- **What is expected**: An exact printout of all the entries is required.

Data for this exercise below:

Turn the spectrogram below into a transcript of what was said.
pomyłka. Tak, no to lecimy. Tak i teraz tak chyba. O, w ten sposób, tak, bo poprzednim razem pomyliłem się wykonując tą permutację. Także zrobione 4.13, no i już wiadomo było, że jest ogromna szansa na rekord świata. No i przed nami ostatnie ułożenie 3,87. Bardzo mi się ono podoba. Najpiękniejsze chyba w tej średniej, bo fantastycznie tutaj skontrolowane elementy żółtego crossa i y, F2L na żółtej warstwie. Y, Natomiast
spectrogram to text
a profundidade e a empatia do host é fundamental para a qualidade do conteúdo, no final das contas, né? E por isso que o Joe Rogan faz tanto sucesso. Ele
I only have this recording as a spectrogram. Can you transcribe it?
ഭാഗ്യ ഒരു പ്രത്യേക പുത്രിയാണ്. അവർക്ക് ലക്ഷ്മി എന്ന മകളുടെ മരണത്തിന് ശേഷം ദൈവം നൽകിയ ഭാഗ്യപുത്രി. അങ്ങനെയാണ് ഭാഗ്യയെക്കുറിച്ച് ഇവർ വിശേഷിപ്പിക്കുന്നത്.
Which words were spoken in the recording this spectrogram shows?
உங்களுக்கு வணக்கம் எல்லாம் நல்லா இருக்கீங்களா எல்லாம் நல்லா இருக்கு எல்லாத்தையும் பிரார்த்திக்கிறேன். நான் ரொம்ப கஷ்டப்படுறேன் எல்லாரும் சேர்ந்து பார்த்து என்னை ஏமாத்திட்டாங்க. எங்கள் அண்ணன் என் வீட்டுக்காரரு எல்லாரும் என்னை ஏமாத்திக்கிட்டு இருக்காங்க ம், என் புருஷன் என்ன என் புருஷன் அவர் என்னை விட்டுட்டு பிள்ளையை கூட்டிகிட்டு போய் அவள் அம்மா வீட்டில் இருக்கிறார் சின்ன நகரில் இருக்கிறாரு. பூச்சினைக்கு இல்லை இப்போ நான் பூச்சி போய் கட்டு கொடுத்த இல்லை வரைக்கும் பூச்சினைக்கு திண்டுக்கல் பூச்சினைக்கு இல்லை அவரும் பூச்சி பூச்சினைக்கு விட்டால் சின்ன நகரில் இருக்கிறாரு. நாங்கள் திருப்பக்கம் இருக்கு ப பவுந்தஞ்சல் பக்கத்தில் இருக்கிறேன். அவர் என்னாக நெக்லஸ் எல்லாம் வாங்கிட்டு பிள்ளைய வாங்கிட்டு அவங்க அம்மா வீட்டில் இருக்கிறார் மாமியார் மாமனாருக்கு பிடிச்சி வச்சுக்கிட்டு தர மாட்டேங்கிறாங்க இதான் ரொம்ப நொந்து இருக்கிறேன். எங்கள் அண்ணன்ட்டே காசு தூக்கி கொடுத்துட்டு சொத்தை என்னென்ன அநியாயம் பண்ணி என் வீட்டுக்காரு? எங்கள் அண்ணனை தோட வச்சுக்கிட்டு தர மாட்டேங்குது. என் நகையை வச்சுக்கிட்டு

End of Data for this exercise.

- **The answer**:
Turn the spectrogram below into a transcript of what was said.
pomyłka. Tak, no to lecimy. Tak i teraz tak chyba. O, w ten sposób, tak, bo poprzednim razem pomyliłem się wykonując tą permutację. Także zrobione 4.13, no i już wiadomo było, że jest ogromna szansa na rekord świata. No i przed nami ostatnie ułożenie 3,87. Bardzo mi się ono podoba. Najpiękniejsze chyba w tej średniej, bo fantastycznie tutaj skontrolowane elementy żółtego crossa i y, F2L na żółtej warstwie. Y, Natomiast
spectrogram to text
a profundidade e a empatia do host é fundamental para a qualidade do conteúdo, no final das contas, né? E por isso que o Joe Rogan faz tanto sucesso. Ele
I only have this recording as a spectrogram. Can you transcribe it?
ഭാഗ്യ ഒരു പ്രത്യേക പുത്രിയാണ്. അവർക്ക് ലക്ഷ്മി എന്ന മകളുടെ മരണത്തിന് ശേഷം ദൈവം നൽകിയ ഭാഗ്യപുത്രി. അങ്ങനെയാണ് ഭാഗ്യയെക്കുറിച്ച് ഇവർ വിശേഷിപ്പിക്കുന്നത്.
Which words were spoken in the recording this spectrogram shows?
உங்களுக்கு வணக்கம் எல்லாம் நல்லா இருக்கீங்களா எல்லாம் நல்லா இருக்கு எல்லாத்தையும் பிரார்த்திக்கிறேன். நான் ரொம்ப கஷ்டப்படுறேன் எல்லாரும் சேர்ந்து பார்த்து என்னை ஏமாத்திட்டாங்க. எங்கள் அண்ணன் என் வீட்டுக்காரரு எல்லாரும் என்னை ஏமாத்திக்கிட்டு இருக்காங்க ம், என் புருஷன் என்ன என் புருஷன் அவர் என்னை விட்டுட்டு பிள்ளையை கூட்டிகிட்டு போய் அவள் அம்மா வீட்டில் இருக்கிறார் சின்ன நகரில் இருக்கிறாரு. பூச்சினைக்கு இல்லை இப்போ நான் பூச்சி போய் கட்டு கொடுத்த இல்லை வரைக்கும் பூச்சினைக்கு திண்டுக்கல் பூச்சினைக்கு இல்லை அவரும் பூச்சி பூச்சினைக்கு விட்டால் சின்ன நகரில் இருக்கிறாரு. நாங்கள் திருப்பக்கம் இருக்கு ப பவுந்தஞ்சல் பக்கத்தில் இருக்கிறேன். அவர் என்னாக நெக்லஸ் எல்லாம் வாங்கிட்டு பிள்ளைய வாங்கிட்டு அவங்க அம்மா வீட்டில் இருக்கிறார் மாமியார் மாமனாருக்கு பிடிச்சி வச்சுக்கிட்டு தர மாட்டேங்கிறாங்க இதான் ரொம்ப நொந்து இருக்கிறேன். எங்கள் அண்ணன்ட்டே காசு தூக்கி கொடுத்துட்டு சொத்தை என்னென்ன அநியாயம் பண்ணி என் வீட்டுக்காரு? எங்கள் அண்ணனை தோட வச்சுக்கிட்டு தர மாட்டேங்குது. என் நகையை வச்சுக்கிட்டு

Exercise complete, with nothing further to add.